PT: I don’t think that viewpoint comes from market pressure. People who actually own bitcoin, to own a digital currency and own something useful to do with it, fungibility and privacy is unquestionably good. If you’re imagining a bitcoin where that’s not true, you’re not imagining bitcoin. You’re imagining fiat. I think the pressure won’t come from the market, but rather from service companies. Miners is an example where they might say they’re politically exposed and they don’t want to be seen for advocating for improvements in privacy or fungibility. This is not the market speaking. This is just influence key actors trying to exert their influence. It’s important that bitcoin owners, the members of the market, recognize this and say “no” you’re a service company and you don’t speak for us. You’re just someone we send money to prove a service.

AB: That was one of the positive outcomes about the fork debates in the past year. It was instructive to many people with many different viewpoints. I think it’s been showed decissively that the bitcoin investors and bitcoin users at the end of the day, win. They stick with the main chain and don’t go with a fork. If users want a feature then that’s ultimately what happens. You often hear about exchanges having difficulties maintaining stable banking relationships. But that’s how they make thier money; by providing a service.

PT: Good privacy is not unknown. zcash has a lot of problems with its low usage, but in theory it’s a complete private anonymous currency. And yet it’s still getting listed on exchanges, it still has wallets, and so on. So there are competitors to bitcoin which provides these features. For bitcoin this is simply competition. In the US, we’re seeing zcash getting institutional support that don’t fit this narrative that if you’re private you can’t have any banking relationships at all. It’s harder, but there’s ways around this.

AB: Fungibility is pretty related to privacy. If a currency isn’t fungible then i twill become difficult to use. Pierre used the question, is bitcoin fungibility careful enough yet? It seems like the current bitcoin fungibility largely comes from the fact that if one miner won’t process your transaction then probably another one would. I think bitcoin fungibility is not in a great shape at the moment. We should do what we can to fix this. The companies doing taint searching or taint tracing… in some cases it causes people to leave an exchange and close their account because they made a transfer to a gambling site or they received a payment from a gambling site. This trend is actually quite bad.

PT: What paypal actually does for fungibility is significantly less worse than the taint stuff we see in bitcoin. If you send money to me on paypal for something inoccuous, paypal won’t freeze my account even if you’re a criminal. In bitcoin, that equivalent situation can happen and taint your coins.

PR: What about code base quality? Lightning is also more code and it expands the code base and exposure to bugs. Do you see this as an upcoming challenge?

AB: The introduction of layers like lightning is good. Whatever change you make in lightning can’t effect bitcoin’s base layer reliability. You can also have competing versions of lightning. It’s much more forgiving in that sense. It still has to be careful because people could lose money in it.

PR: When do you think we could roll out Schnorr signatures or bulletproofs? Is it 10 years, 5 years, 1 year?

AB: Peter is probably a better person to answer that.

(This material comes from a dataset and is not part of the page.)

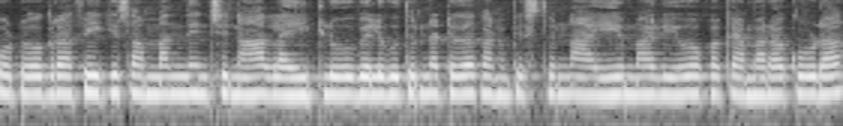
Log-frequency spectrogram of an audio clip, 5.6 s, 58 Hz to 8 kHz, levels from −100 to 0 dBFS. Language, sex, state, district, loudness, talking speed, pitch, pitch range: Telugu, female, Andhra Pradesh, Srikakulam, -13 LUFS, 130 wpm, 205 Hz, 200-205 Hz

I don’t actually write bitcoin software. I’m more interested in the cryptography. Schnorr from an indirect viewpoint or people workikng on it, it seems that the technology could converge fairly quickly like next year or the following year. Confidential transactions is a bit more difficult.

PT: I’ve been working on stuff building on bitcoin but not directly Bitcoin Core software. I’m inclined to agree with Adam, within a year seems plausible. Pieter Wuille or Greg Maxwell would be a better person to ask.